Peter Jackson's Hobbit triumphs at the box office

Posted by David Konow

Despite mediocre reviews and controversies over its 48 frames per second tech, Tolkien fans were out in force this weekend for the opening of The Hobbit.

While making the original Lord of the Rings trilogy was a big risk, and making a trilogy out of the Hobbit was an even bigger gamble, once again it paid off at the box office.

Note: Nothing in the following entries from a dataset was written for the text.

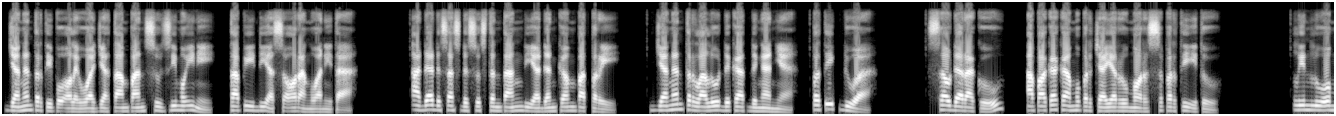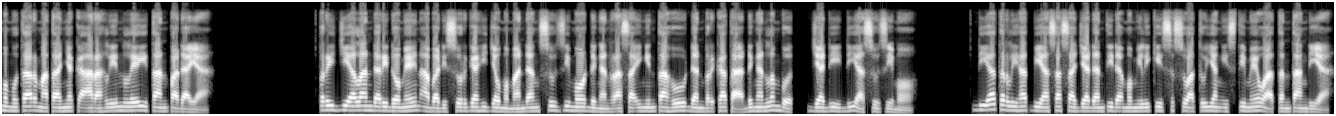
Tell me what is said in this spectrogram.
jangan tertipu oleh wajah tampan Suzimo ini, tapi dia seorang wanita. Ada desas-desus tentang dia dan keempat peri. Jangan terlalu dekat dengannya. Petik 2. Saudaraku, apakah kamu percaya rumor seperti itu? Lin Luo memutar matanya ke arah Lin Lei tanpa daya. Perijialan dari domain abadi surga hijau memandang Suzimo dengan rasa ingin tahu dan berkata dengan lembut, jadi dia Suzimo. Dia terlihat biasa saja dan tidak memiliki sesuatu yang istimewa tentang dia.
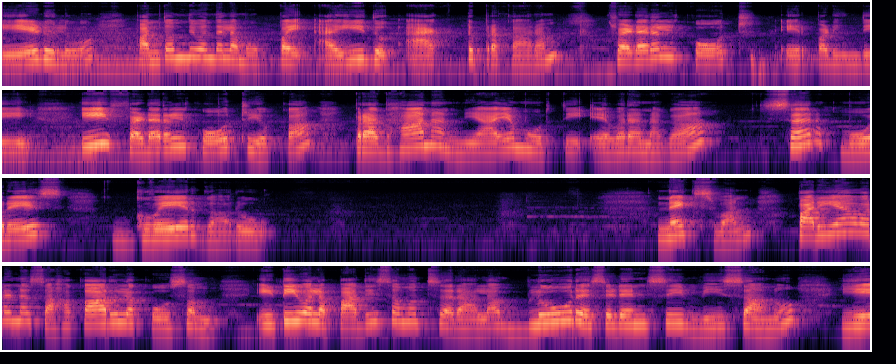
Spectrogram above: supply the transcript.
ఏడులో పంతొమ్మిది వందల ముప్పై ఐదు యాక్ట్ ప్రకారం ఫెడరల్ కోర్ట్ ఏర్పడింది. ఈ ఫెడరల్ కోర్ట్ యొక్క ప్రధాన న్యాయమూర్తి ఎవరనగా సర్ మోరేస్ గ్వేర్ గారు. నెక్స్ట్ వన్ పర్యావరణ సహకారుల కోసం ఇటీవల పది సంవత్సరాల బ్లూ రెసిడెన్సీ వీసాను ఏ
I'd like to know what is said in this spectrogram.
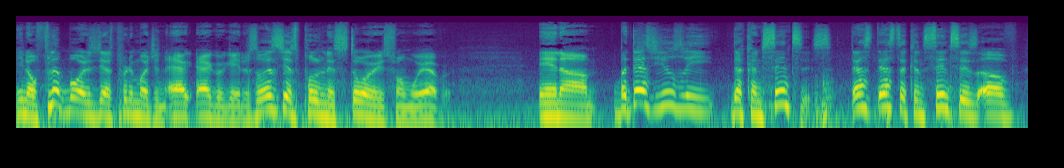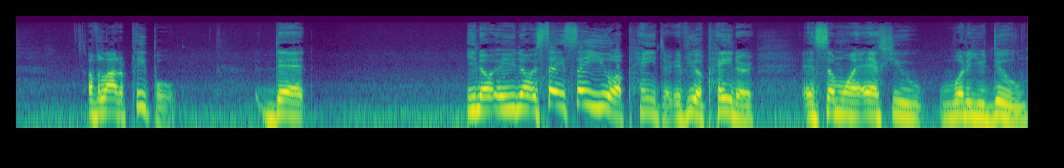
you know Flipboard is just pretty much an ag- aggregator, so it's just pulling its stories from wherever. And um, but that's usually the consensus. That's that's the consensus of of a lot of people that you know, you know, say say you're a painter. If you're a painter, and someone asks you, "What do you do?"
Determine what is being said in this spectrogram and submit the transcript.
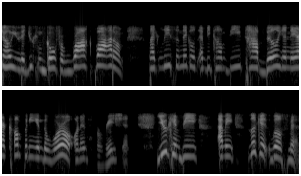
show you that you can go from rock bottom like Lisa Nichols and become the top billionaire company in the world on inspiration. You can be I mean, look at Will Smith.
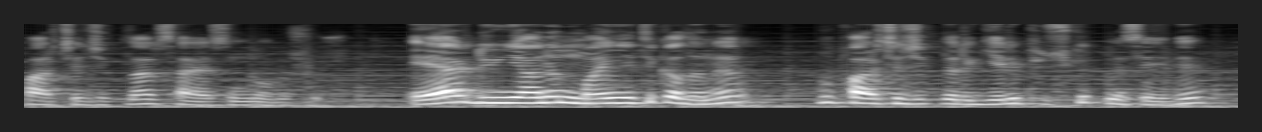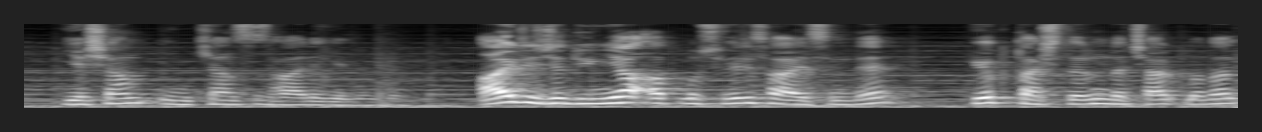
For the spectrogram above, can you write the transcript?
parçacıklar sayesinde oluşur. Eğer dünyanın manyetik alanı bu parçacıkları geri püskürtmeseydi yaşam imkansız hale gelirdi. Ayrıca dünya atmosferi sayesinde gök taşlarını da çarpmadan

According to The Hollywood Reporter, this was also a record breaking weekend at the box office, but it should also be kept in mind that the studios are always pronouncing some reason why a movie broke some record somehow, like biggest non-holiday weekend, biggest movie to open on a Thursday, biggest opening for a February, etc. That said, the Reporter confirms The Hobbit made $84.8 million opening weekend in America, and $138.2 million overseas, which means $223 million world-wide. 
 
The record The Hobbit broke was biggest three day opening for a December, and the previous record was I Am Legend, which made $77.2 on this weekend back in 2007. And despite the mixed reviews, The Hobbit received an "A" via CinemaScore, and younger moviegoers gave it an A+. As we’ve said many times before, whatever the critics think, the court of public opinion is the ultimate decider, and so far it looks like the fans are satisfied. (At the same time, The Hobbit so far has a 65% rating on Rotten Tomatoes). 
 
The Hobbit also played on 326  IMAX screens, with the first nine minutes of Star Trek Into Darkness playing before it. In IMAX engagements The Hobbit made $10.1 million. It will be interesting to see how well the movie does in engagements that are playing the film at 48 frames a second, but the Reporter notes the 48 frames a second showings “drew particularly strong numbers.” 49% of the movie’s domestic take came from 3D engagements, where it played at both frame speeds, 24 and 48 per second.
 
So The Hobbit got off to a very strong start, and we’ll certainly be watching closely how the movie hangs in there, as well as how it does at 48 frames a second. Again, despite negative press, the fans were back for the return to Middle Earth in full force, and should continue to keep coming back for the next two installments. Considering the original Lord of the Rings trilogy got better with each movie, here’s also hoping The Hobbit films will keep getting better with each installment as well.